This studio recording was made by the same forces that mounted the opera in a production at the Opéra de Lausanne in December 2002, Les Talens Lyriques and a cast of talented but relatively unknown singers. Quite appropriately, either music director Christophe Rousset or his colleague, Marie-Cécile Bertheau, accompanies the recitatives on pianoforte. The orchestra, tuned in the Vallotti temperament (a well-tempered rather than equal spacing of the scale) with A at 430, sounds its expected best, even the horns. The lovely soprano Marguerite Krull has a sound hovering between sweet and shrill as Ciprigna, the brazen second wife of Bonario (baritone Enrique Baquerizo). They have a funny duet scene in the second act, in which she pretends to want to make up but they end up hurling barbs at one another.

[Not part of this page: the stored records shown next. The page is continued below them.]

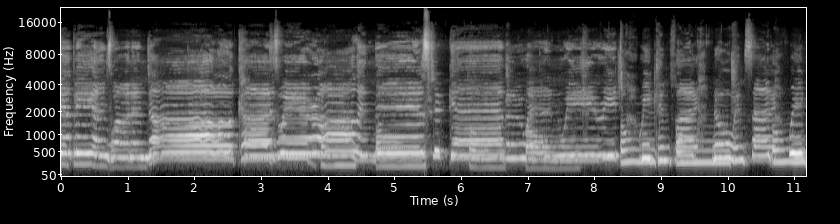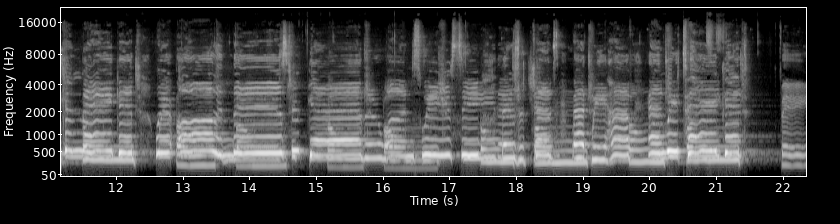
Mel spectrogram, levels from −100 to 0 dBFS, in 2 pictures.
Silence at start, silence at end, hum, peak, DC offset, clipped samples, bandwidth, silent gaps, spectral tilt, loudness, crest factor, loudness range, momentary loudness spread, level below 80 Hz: 0 s; 0 s; none; -2 dBFS; under 0.1%; under 0.1%; 19.5 kHz; none; -2 dB/octave; -19 LUFS; 18 dB; 4 LU; 9 LU; -88 dBFS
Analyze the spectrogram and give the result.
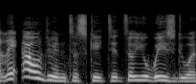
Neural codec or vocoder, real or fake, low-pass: codec, 16 kHz in and 24 kHz out, 0.4 kbps, LongCat-Audio-Codec, two codebook decoder; fake; 10.8 kHz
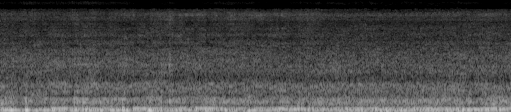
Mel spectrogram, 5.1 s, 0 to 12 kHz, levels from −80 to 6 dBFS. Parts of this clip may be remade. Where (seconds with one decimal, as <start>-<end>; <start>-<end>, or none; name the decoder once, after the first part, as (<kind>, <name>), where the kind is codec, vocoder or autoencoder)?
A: 0.0-3.2 (codec, SNAC); 4.6-5.1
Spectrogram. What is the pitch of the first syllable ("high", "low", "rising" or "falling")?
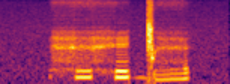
high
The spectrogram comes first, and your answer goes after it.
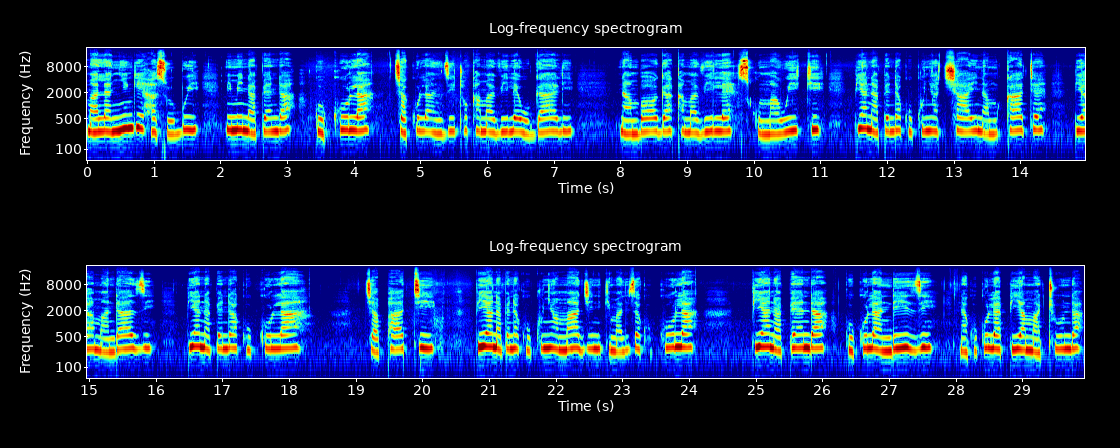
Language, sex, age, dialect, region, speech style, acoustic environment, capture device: Swahili, female, 18-24, Kenya - Mombasa, Kenya, relaxed, silence; nature, mobile / Linux / Chrome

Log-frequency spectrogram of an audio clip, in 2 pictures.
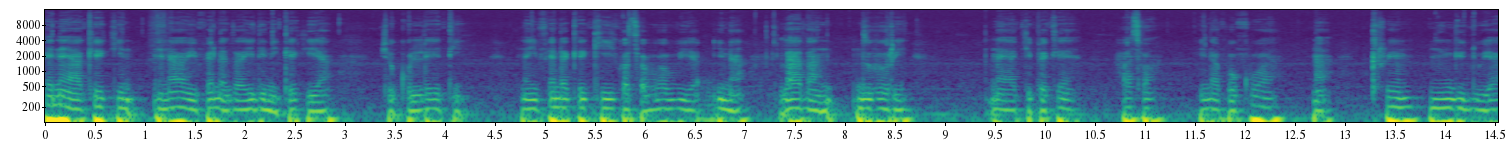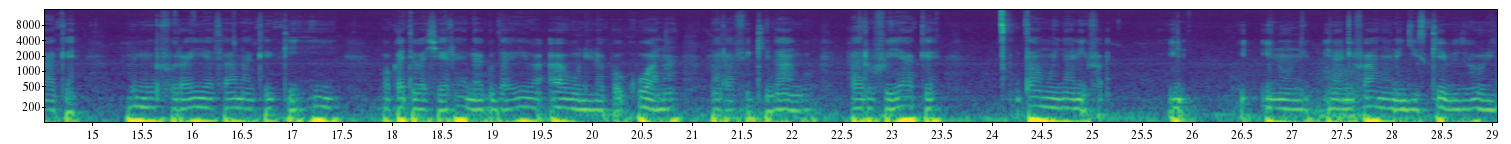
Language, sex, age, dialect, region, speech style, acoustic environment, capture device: Swahili, male, 18-24, Kenya - Nairobi Sheng-influenced, Kenya, happy, silence, desktop / Windows / Chrome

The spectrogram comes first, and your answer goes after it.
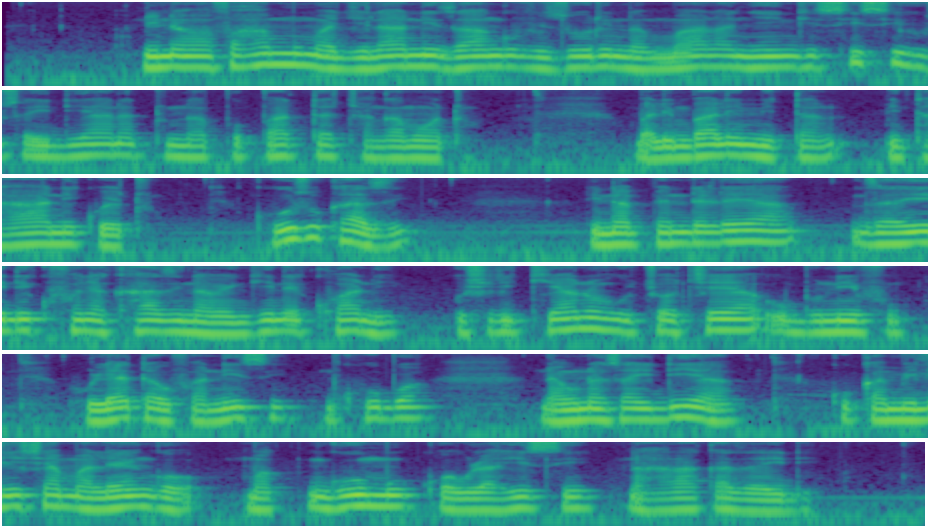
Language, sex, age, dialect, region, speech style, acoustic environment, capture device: Swahili, male, 25-34, Kenya - Nairobi Sheng-influenced, Kenya, relaxed, nature, desktop / Windows / Chrome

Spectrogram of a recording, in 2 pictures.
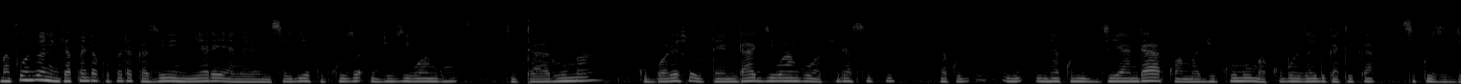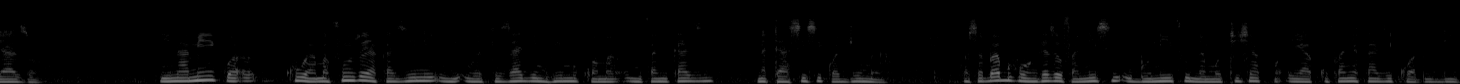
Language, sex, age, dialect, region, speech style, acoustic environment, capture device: Swahili, male, 25-34, Kenya - Nairobi Sheng-influenced, Kenya, excited, traffic, desktop / Windows / Chrome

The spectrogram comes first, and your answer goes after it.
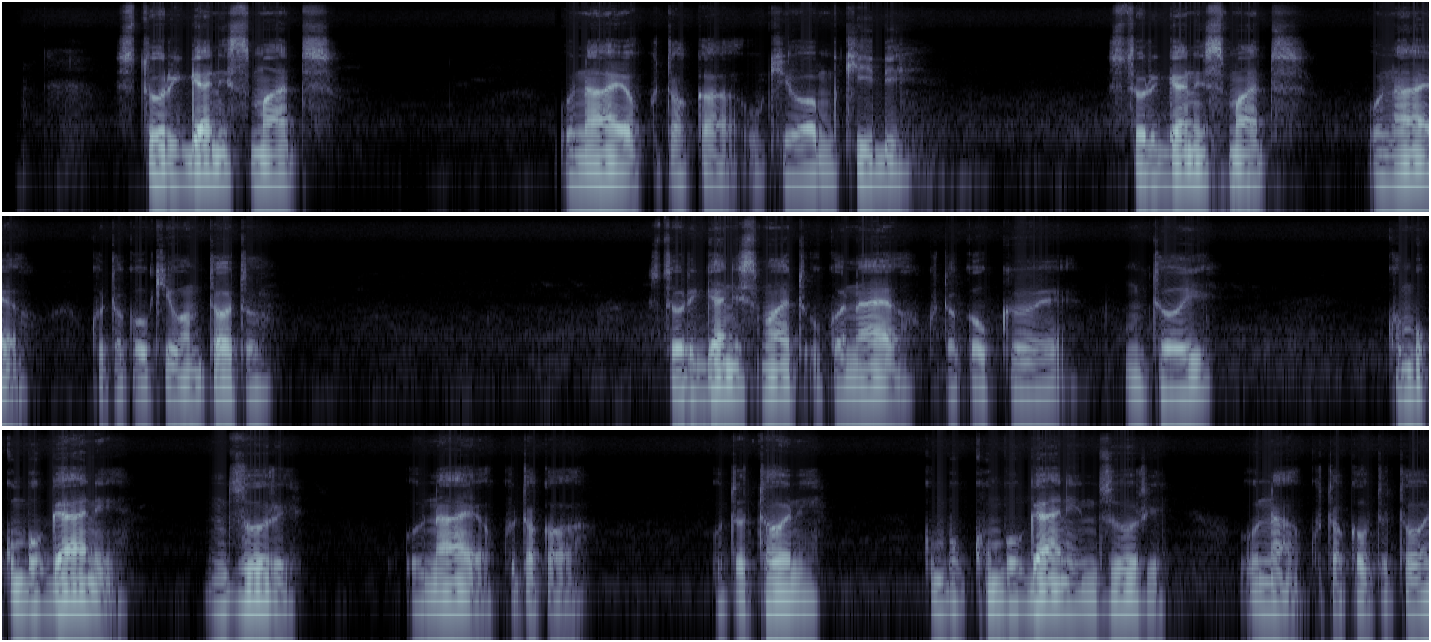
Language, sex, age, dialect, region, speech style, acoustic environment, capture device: Swahili, male, 18-24, Kenya - Nairobi Sheng-influenced, Kenya, focused; relaxed, silence; nature, mobile / Linux / Chrome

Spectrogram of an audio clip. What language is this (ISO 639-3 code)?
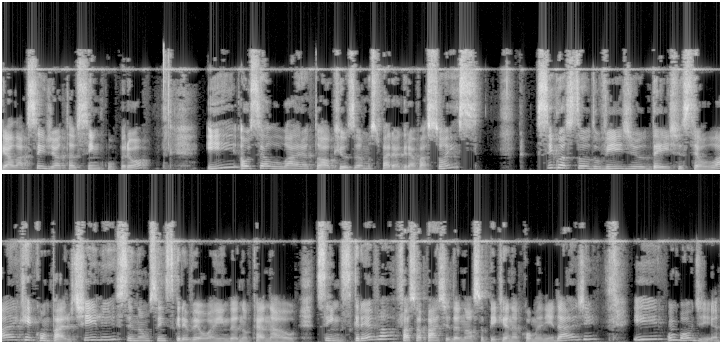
por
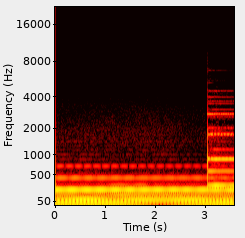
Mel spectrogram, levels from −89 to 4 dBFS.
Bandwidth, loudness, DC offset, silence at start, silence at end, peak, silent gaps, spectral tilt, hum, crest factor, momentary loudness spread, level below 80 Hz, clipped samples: 4.7 kHz; -25 LUFS; under 0.1%; 0 s; 0 s; -12 dBFS; none; -8.5 dB/octave; none; 12 dB; 2 LU; -26 dBFS; under 0.1%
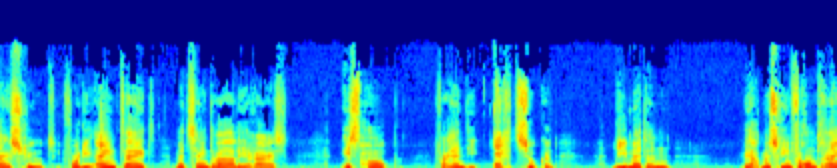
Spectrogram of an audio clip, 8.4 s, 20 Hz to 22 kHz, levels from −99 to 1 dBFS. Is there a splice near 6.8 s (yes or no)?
no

The family's two clever servants, Fiuta (baritone Josep Miquel Ramon) and Cilia (soprano Raffaella Milanesi), manage to solve their master's problem so that they can be married in peace (is this sounding familiar?). There are Mozart moments, Rossini-esque flavors (Ciprigna's big second act aria "La donna ha bello il core," a cabaletta-like polacca), a pleasant duet for two baritones ("In questo secolo," for Bonario and Don Giglio, Ciprigna's lover, in Act II), and an ultimate scheme involving the servant Fiuta disguised as an oriental ambassador straight out of Molière (the ambassador names himself "Irco Berlico, nephew of Alibec, Scanderbec, Salamalec"). The Act II finale is a series of pleasing numbers, in the confusion of the night to frighten and chastise Ciprigna into submission, including a janissary march for the final appearance of the oriental ambassador. The whole thing is over in 2 hours and 15 minutes, which might make this an attractive option for collegiate productions or small opera companies (eight roles, with no chorus) looking for something off the beaten path. Contact Christophe Rousset for information about using the edition he put together. Hooray, musicology!
naïve E 8887